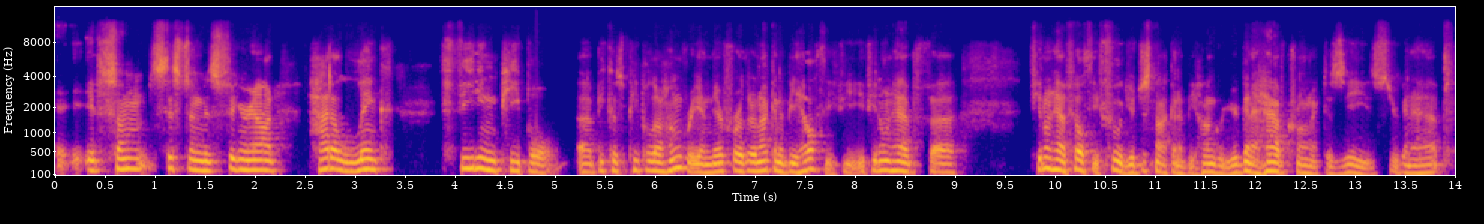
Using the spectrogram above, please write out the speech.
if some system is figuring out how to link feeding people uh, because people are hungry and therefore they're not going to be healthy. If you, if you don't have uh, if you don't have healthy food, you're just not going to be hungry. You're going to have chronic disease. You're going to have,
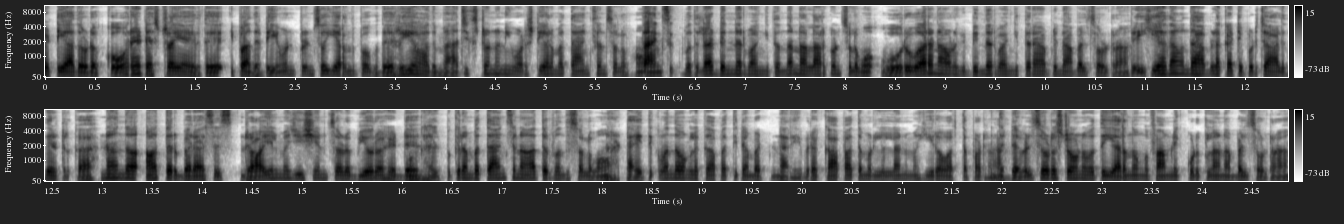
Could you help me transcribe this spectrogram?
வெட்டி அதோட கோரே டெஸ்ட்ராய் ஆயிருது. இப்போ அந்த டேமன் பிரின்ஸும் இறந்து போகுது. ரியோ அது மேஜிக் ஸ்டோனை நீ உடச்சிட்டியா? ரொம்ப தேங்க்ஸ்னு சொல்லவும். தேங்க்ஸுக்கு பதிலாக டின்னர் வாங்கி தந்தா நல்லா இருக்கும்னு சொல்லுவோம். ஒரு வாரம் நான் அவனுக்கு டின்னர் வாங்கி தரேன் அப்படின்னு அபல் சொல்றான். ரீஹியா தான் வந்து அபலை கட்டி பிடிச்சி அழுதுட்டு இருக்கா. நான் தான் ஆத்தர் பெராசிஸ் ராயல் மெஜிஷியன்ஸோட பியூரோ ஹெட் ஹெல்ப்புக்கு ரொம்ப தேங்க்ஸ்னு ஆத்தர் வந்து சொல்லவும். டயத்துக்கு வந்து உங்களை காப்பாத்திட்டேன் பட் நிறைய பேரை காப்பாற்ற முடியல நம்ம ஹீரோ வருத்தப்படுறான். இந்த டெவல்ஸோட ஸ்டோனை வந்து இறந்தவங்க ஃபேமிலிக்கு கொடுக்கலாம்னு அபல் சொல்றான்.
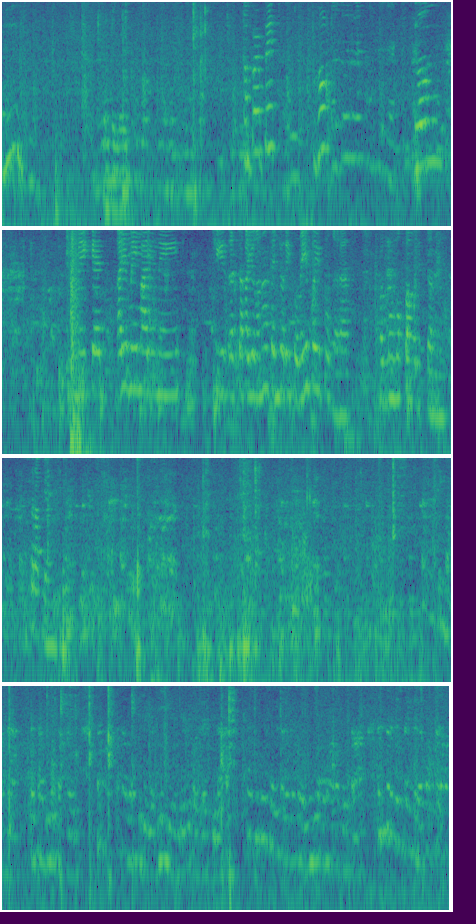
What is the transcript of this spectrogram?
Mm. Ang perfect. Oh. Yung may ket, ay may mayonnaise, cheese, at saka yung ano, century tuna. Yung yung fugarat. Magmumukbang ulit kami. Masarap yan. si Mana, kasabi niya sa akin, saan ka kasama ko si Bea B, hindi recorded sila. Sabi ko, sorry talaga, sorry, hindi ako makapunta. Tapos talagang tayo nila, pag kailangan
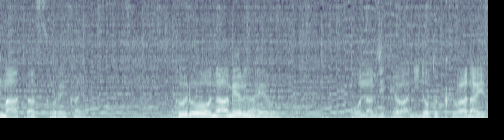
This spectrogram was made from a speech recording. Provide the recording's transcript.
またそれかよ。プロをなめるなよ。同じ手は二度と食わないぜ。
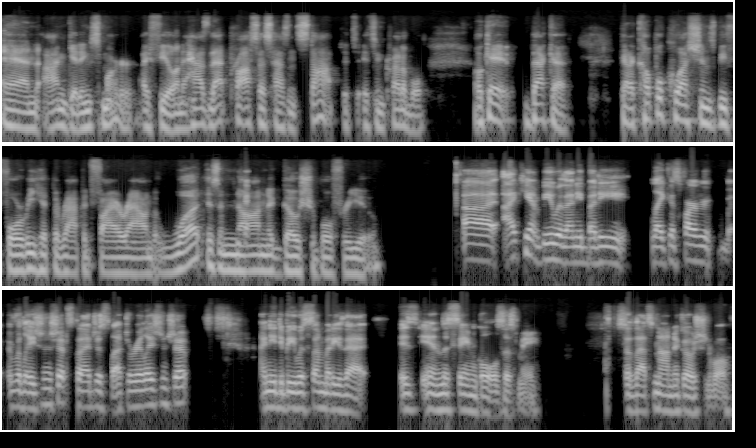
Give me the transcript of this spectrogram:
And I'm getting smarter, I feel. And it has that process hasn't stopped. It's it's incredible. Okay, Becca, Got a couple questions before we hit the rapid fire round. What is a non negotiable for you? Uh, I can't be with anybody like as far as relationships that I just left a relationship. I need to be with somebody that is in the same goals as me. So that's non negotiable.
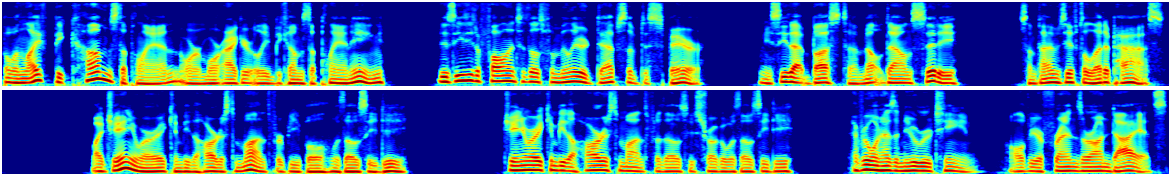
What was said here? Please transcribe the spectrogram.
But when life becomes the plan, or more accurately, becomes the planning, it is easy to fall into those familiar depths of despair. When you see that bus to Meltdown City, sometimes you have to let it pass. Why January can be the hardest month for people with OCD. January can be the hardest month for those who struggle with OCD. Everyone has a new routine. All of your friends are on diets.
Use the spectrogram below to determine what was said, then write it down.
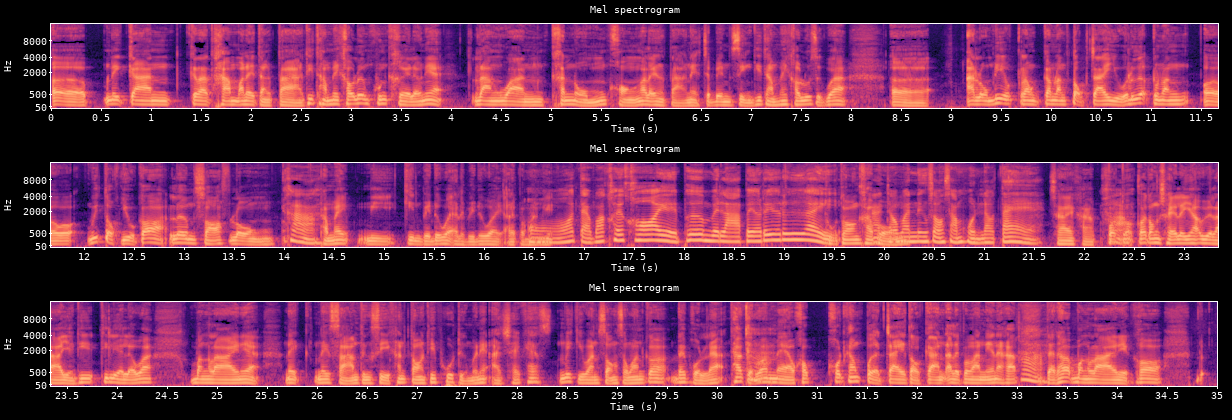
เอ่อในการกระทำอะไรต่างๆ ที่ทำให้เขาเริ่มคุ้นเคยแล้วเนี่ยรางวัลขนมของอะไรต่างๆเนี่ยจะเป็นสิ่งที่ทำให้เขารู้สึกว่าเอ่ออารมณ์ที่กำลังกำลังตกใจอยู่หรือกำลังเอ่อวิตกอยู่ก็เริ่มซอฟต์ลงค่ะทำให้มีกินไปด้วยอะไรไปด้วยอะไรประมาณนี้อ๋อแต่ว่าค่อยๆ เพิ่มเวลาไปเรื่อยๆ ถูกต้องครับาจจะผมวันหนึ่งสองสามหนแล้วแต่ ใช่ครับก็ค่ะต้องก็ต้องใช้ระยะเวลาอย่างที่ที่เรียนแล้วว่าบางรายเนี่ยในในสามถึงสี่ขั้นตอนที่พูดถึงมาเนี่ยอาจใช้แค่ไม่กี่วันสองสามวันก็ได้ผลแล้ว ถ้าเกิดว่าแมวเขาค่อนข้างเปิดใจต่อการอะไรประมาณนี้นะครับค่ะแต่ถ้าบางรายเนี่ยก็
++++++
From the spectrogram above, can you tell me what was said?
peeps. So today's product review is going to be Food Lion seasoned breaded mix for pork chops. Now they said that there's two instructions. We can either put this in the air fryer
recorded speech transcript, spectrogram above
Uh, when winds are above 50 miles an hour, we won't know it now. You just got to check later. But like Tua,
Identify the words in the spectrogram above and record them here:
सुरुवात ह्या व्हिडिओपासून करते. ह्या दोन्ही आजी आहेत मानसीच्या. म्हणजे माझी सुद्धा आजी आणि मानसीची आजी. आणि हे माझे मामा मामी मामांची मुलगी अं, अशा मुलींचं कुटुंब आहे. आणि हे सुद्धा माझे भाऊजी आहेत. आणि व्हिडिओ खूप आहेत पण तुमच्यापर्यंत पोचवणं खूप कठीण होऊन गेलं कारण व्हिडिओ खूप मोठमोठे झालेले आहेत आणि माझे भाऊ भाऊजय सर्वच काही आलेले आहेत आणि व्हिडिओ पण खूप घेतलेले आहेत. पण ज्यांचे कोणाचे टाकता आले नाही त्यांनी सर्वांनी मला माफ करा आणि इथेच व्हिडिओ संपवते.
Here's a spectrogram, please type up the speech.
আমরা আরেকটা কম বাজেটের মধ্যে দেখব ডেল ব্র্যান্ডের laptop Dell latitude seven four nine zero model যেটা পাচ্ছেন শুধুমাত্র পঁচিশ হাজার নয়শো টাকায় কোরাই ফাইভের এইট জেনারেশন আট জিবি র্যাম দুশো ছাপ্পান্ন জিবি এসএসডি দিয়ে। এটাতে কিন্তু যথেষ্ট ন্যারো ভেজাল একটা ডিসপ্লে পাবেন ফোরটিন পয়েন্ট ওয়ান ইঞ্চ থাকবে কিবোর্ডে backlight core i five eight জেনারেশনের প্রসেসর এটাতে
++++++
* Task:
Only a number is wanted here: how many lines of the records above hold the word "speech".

* Response to the exercise:
4